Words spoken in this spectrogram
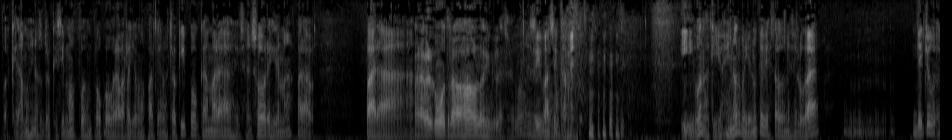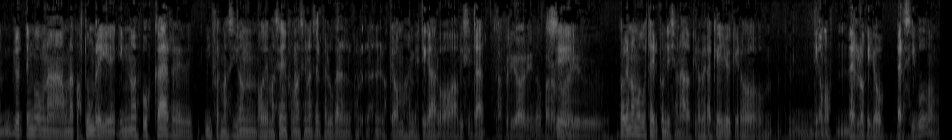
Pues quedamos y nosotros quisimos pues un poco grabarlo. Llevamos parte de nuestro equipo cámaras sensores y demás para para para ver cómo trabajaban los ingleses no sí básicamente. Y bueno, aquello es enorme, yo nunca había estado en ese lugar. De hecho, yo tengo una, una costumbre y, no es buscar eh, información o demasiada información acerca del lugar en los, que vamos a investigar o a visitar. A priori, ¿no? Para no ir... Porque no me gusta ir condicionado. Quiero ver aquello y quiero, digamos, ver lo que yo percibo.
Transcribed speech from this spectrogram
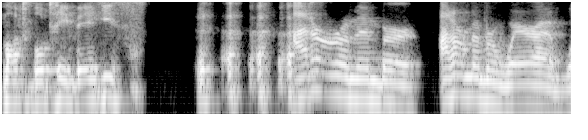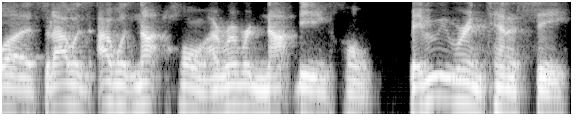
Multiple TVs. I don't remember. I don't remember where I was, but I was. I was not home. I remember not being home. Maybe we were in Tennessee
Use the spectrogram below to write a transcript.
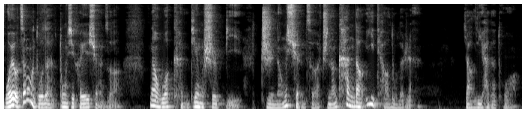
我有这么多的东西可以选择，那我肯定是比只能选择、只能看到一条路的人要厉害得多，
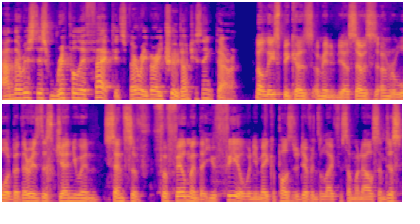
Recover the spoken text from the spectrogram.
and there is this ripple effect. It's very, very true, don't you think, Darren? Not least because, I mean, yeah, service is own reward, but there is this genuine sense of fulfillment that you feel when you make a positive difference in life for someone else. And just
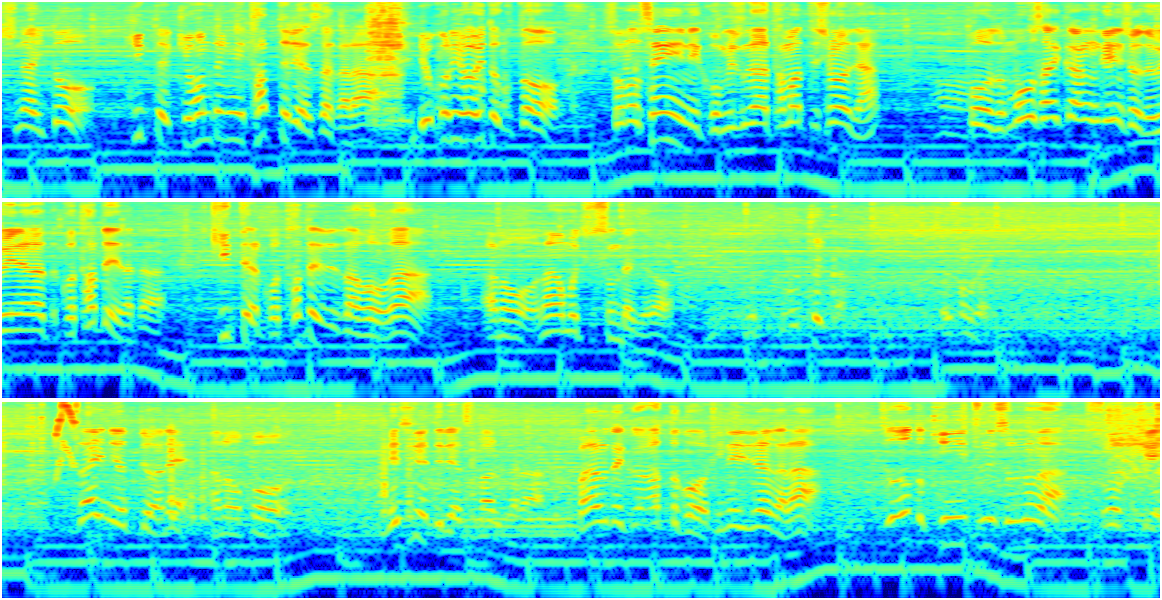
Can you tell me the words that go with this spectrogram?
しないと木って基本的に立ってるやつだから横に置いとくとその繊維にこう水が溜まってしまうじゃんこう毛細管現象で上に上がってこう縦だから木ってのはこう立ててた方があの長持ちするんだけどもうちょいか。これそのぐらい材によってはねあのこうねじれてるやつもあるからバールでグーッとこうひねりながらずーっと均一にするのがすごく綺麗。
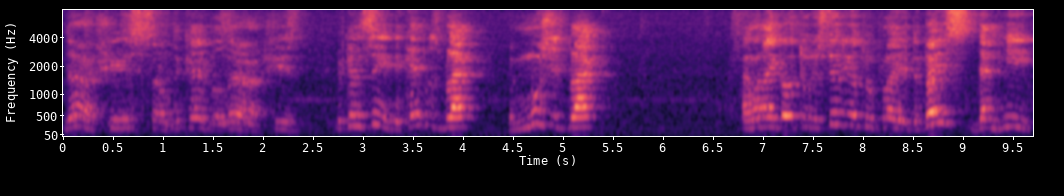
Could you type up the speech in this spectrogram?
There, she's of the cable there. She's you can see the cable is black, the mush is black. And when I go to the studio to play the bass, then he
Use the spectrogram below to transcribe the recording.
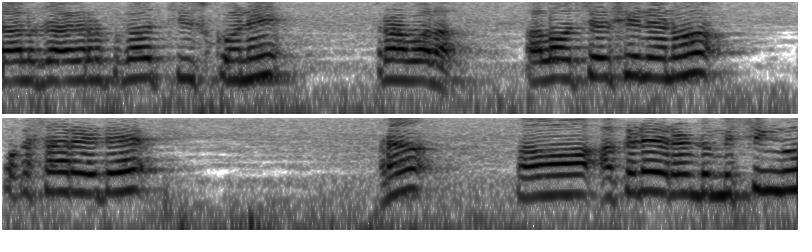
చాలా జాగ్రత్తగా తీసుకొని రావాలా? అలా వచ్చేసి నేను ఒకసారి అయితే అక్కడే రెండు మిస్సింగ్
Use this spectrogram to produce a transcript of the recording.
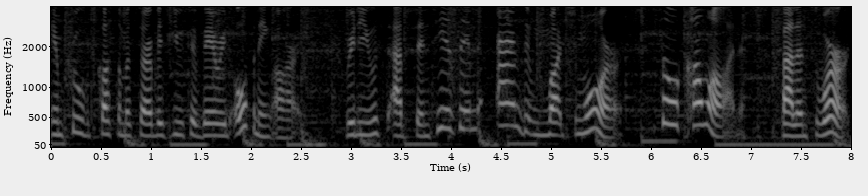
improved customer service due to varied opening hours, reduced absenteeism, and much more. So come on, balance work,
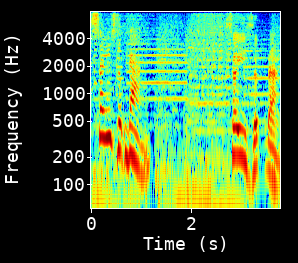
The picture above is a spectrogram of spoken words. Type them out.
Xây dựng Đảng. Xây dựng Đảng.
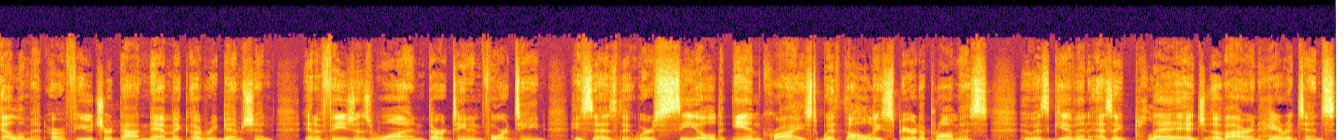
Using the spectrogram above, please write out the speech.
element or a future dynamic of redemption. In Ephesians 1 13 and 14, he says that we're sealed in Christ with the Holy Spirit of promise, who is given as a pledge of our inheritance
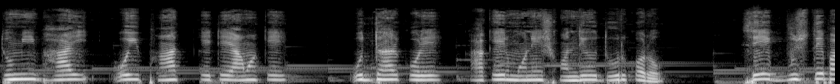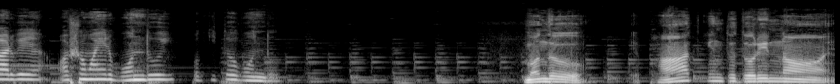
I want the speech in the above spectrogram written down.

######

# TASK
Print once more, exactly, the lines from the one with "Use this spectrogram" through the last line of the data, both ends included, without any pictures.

# SOLUTION
Use this spectrogram to produce a transcript of the recording.
improved customer service due to varied opening hours, reduced absenteeism, and much more. So come on, balance work,
The picture above is a spectrogram of spoken words. Type them out.
Xây dựng Đảng. Xây dựng Đảng.
Using the spectrogram above, please write out the speech.
element or a future dynamic of redemption. In Ephesians 1 13 and 14, he says that we're sealed in Christ with the Holy Spirit of promise, who is given as a pledge of our inheritance
I want the speech in the above spectrogram written down.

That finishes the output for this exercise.